As the casebook notes (p. 695), in the wake of conflicting lower court rulings, the Supreme Court agreed to decide whether challenges to the Obama administration’s “waters of the U.S.” (WOTUS) rule, should be brought first in the U.S. Courts of Appeal or federal district courts. The WOTUS rule sought to bring much-needed clarity to the reach of federal jurisdiction under the Clean Water Act in the aftermath of the Court’s 4-1-4 split in Rapanos v. U.S., 547 U.S. 715 (2006).  After the WOTUS rule, which was jointly promulgated by EPA and the U.S. Army Corps of Engineers, became final in 2015, 80 Fed. Reg. 37054, lawsuits challenging the rule were filed in several federal district courts and U.S. Courts of Appeals.  The challenges filed in the U.S. Courts of Appeal were consolidated in the Sixth Circuit.  While expressing some doubts concerning whether it was the proper venue for filing initial challenges to the rule, a panel of the Sixth Circuit refused to dismiss the case for lack of jurisdiction and issued a nationwide stay of the WOTUS rule.  In re Dept. of Defense, 817 F.3d 261 (6th Cir. 2016).
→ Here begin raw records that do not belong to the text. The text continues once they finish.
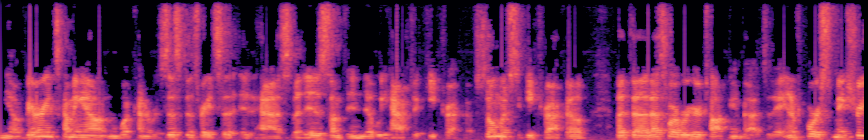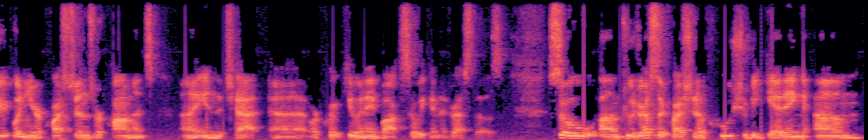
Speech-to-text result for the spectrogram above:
you know variant's coming out and what kind of resistance rates it has. But it is something that we have to keep track of. So much to keep track of. But uh, that's why we're here talking about today. And of course, make sure you put in your questions or comments uh, in the chat uh, or quick Q&A box so we can address those. So um, to address the question of who should be getting um,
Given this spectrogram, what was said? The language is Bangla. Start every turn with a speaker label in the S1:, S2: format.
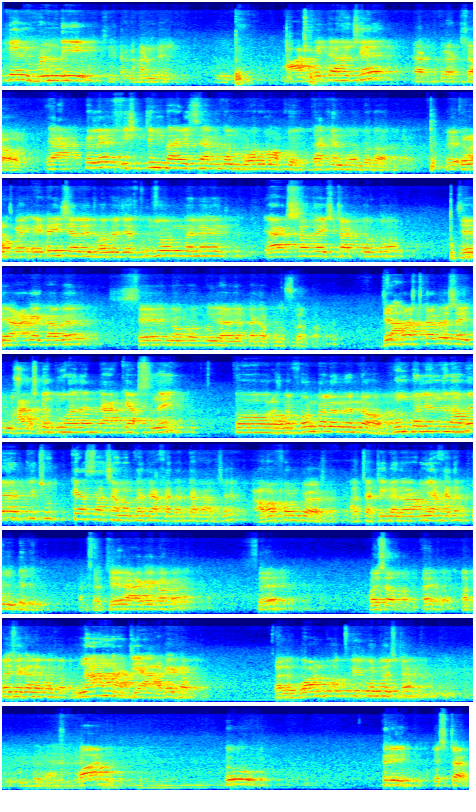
S1: চিকেন হান্ডি।
S2: চিকেন হান্ডি।
S1: আর এটা হচ্ছে
S2: এক প্লেট চাউল।
S1: এক প্লেট স্টিম রাইস একদম বড় মাপের। দেখেন বন্ধুরা।
S2: আজকে এটাই চ্যালেঞ্জ হবে যে দুজন মিলে একসাথে স্টার্ট করব যে আগে খাবে সে নগদ দুই হাজার টাকা পুরস্কার পাবে। যে ফার্স্ট খাবে সেই পুরস্কার
S1: আজকে। দু হাজার টাকা ক্যাশ নেই। তো
S2: আজকে ফোন পে লেনদেনটা হবে।
S1: ফোন পে লেনদেন হবে। আর কিছু ক্যাশ আছে আমার কাছে এক হাজার টাকা আছে।
S2: আমার ফোন পে আছে।
S1: আচ্ছা ঠিক আছে আমি এক হাজার ফোন পে দেবো।
S2: আচ্ছা যে আগে খাবে সে পয়সা পাবে তাই তো না পেছে গেলে পয়সা পাবে
S1: না না যে আগে
S2: আগে খাবে তাহলে ওয়ান টু থ্রি বলবো start one two three start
A week before President Trump took office, the Supreme Court agreed to review the Sixth Circuit’s decision at the behest of petitioner National Association of Manufacturers.  Shortly thereafter President Trump issued an executive order directing EPA and the Corps to consider revising or rescinding the WOTUS rule.  Exec. Order 13778, 82 Fed. Reg. 12497 (2017).  The government then asked the Court to put the case on hold pending its reconsideration of the WOTUS rule.  On April 3, 2017, the Supreme Court denied this motion.

On January 22, 2018 the Supreme Court reversed the Sixth Circuit and decided that proper venue for challenges to the “waters of the U.S.” rule lies in the federal district courts and not the U.S. Courts of Appeal. National Association of Manufacturers v. Department of Defense, 138 S.Ct. 617 (2018). Justice Sotomayor wrote the opinion for a unanimous Court. The Court held that the plain language of the judicial review and venue provisions in § 509(b) of the Clean Water Act, 33 U.S.C. §1369(b), does not provide for the filing of initial petitions for review in the Courts of Appeal because the rule was not among the categories of actions for which the statute specified such venue. An excerpt from this decision is included in the casebook’s 2018-19 Statutory and Case Supplement, which was published in July 2018.
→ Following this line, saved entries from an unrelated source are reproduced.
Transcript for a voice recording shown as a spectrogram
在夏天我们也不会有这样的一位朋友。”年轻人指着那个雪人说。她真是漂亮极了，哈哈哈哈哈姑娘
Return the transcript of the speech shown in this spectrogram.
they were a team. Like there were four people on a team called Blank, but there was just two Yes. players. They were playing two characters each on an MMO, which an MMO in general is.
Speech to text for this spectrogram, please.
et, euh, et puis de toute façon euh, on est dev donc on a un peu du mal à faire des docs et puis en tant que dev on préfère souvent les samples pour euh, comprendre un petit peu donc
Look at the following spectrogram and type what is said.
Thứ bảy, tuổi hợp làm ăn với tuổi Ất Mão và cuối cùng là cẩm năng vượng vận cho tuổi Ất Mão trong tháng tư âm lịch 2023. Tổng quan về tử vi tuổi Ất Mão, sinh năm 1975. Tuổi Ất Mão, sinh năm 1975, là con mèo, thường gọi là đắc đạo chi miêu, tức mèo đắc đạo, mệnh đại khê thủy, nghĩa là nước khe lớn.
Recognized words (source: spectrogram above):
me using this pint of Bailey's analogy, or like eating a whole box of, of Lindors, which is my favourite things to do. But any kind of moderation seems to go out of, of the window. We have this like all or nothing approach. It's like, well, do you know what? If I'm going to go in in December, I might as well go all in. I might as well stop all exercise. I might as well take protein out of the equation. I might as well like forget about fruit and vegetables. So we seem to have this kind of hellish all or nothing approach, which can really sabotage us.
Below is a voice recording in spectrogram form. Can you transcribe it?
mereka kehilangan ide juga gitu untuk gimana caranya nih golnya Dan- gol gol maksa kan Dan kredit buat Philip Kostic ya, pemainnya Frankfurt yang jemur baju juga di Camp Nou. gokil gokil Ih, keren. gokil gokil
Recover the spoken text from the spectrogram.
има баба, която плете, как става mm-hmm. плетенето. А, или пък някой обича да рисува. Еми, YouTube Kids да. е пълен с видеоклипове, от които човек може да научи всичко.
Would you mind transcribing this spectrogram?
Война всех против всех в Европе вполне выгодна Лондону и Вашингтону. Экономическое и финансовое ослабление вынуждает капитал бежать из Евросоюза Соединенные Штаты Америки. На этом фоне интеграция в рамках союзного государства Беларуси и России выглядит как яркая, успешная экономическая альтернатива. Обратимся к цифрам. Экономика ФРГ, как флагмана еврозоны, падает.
Prior to the Supreme Court’s decision in National Association of Manufacturers v. Department of Defense, 2018 WL 491526 (2018), thirteen states had challenged the WOTUS rule in federal district court in North Dakota.  That court in 2015 issued a stay of the rule in the states that had challenged it (North Dakota, Alaska, Arizona, Arkansas, Colorado, Idaho, Missouri, Montana, Nebraska, Nevada, New Mexico, South Dakota, and Wyoming).  North Dakota v. EPA, 127 F. Supp. 3d 1047 (N.D. 2015).  Now that the Supreme Court has ruled that legal challenges to the WOTUS rule initially must be brought in federal district courts, additional litigation has commenced in federal district courts in Georgia, New York, Texas and South Carolina.  On June 12, 2018 a federal district court in the Southern District of Georgia issued an injunction staying the rule in 11 states (Georgia, Alabama, Florida, Indiana, Kansas, North Carolina, South Carolina, Utah, West Virginia, Wisconsin and Kentucky).
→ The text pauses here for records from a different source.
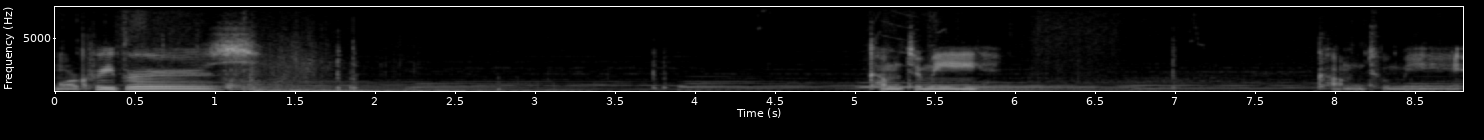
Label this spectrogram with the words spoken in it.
More creepers. To me. Come to me.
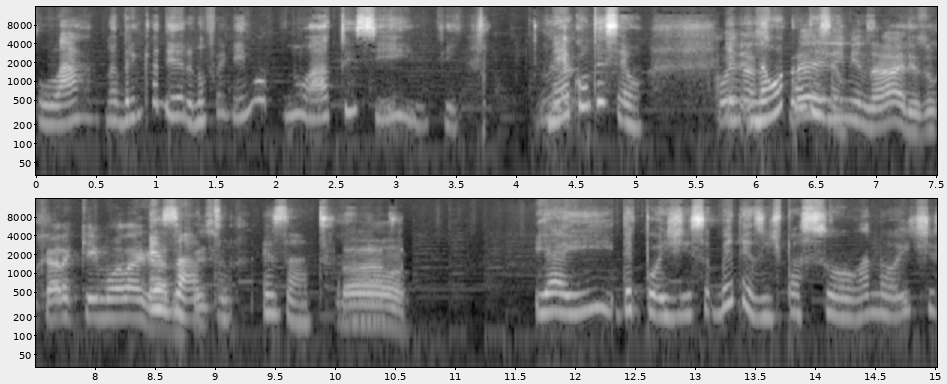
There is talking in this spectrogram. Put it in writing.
lá na brincadeira, não foi nem no, no ato em si, enfim. Nem aconteceu. Foi Ele- nas não aconteceu. preliminares, o cara queimou a largada. foi? Exato, exato. Pronto. E aí, depois disso, beleza, a gente passou a noite,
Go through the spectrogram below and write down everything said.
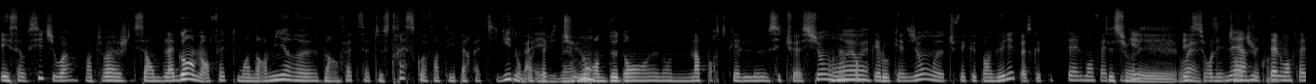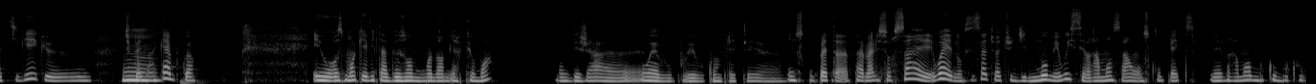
Et ça aussi, tu vois, enfin, tu vois, je dis ça en blaguant, mais en fait, moins dormir, euh, ben, en fait, ça te stresse, quoi. Enfin, t'es hyper fatigué, donc Bah, en fait, tu rentres dedans euh, dans n'importe quelle situation, Ouais, n'importe ouais. quelle occasion, euh, tu fais que t'engueuler parce que t'es tellement T'es fatigué, sur les, t'es ouais, sur les nerfs, t'es tellement fatigué que tu pètes un câble, quoi. Et heureusement, Kevin a besoin de moins dormir que moi. Donc déjà, euh, Ouais, vous pouvez vous compléter. euh, on se complète euh, pas mal sur ça. Et ouais, donc c'est ça, tu vois, tu dis le mot, mais oui, c'est vraiment ça, on se complète. Mais vraiment beaucoup, beaucoup.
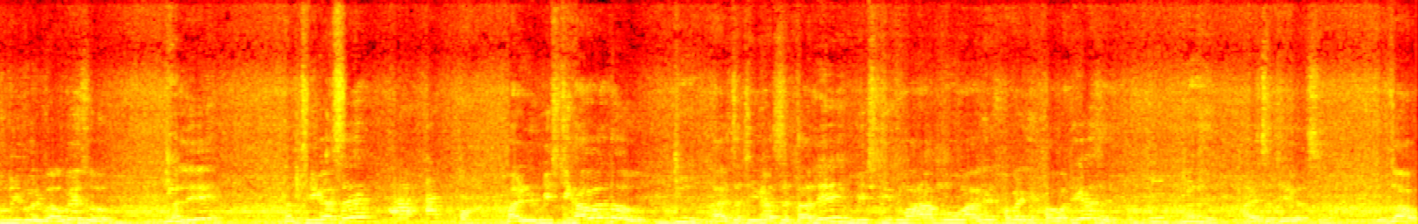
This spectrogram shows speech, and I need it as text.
তুমি করবা বুঝেছ? তাহলে ঠিক আছে? বাড়ির মিষ্টি খাবা তো? আচ্ছা ঠিক আছে। তাহলে মিষ্টি তোমার আম্মু আগে সবাইকে খাবা ঠিক আছে? আচ্ছা ঠিক আছে। তো যাও।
Faced with the dissolution of the Sixth Circuit’s nationwide injunction staying the WOTUS rule, EPA on February 6, 2018, extended the effective date of the rule to February 6, 2020.  EPA states that this will give it time to revise or rescind the rule before it takes effect. On August 16, 2018 a federal district court in South Carolina held this extension violated the Administrative Procedure Act because EPA had not solicited public comment on it.  South Carolina Coastal Conservation League v. Wheeler, No. 2-18-cv-330-DCN (D.S.C. 2018).  This decision effectively reinstates the WOTUS rule in the 26 states in which it has not been enjoined. On Sept. 11, 2018, a federal judge in the southern district of Texas enjoined application of the WOTUS rule in the states of Texas, Louisiana, and Mississippi.  On December 11, 2018, EPA and the Corps of Engineers proposed a revised definition of “waters of the U.S” that seeks to use Justice Scalia’s narrow interpretation that commanded only four votes in Rapanos.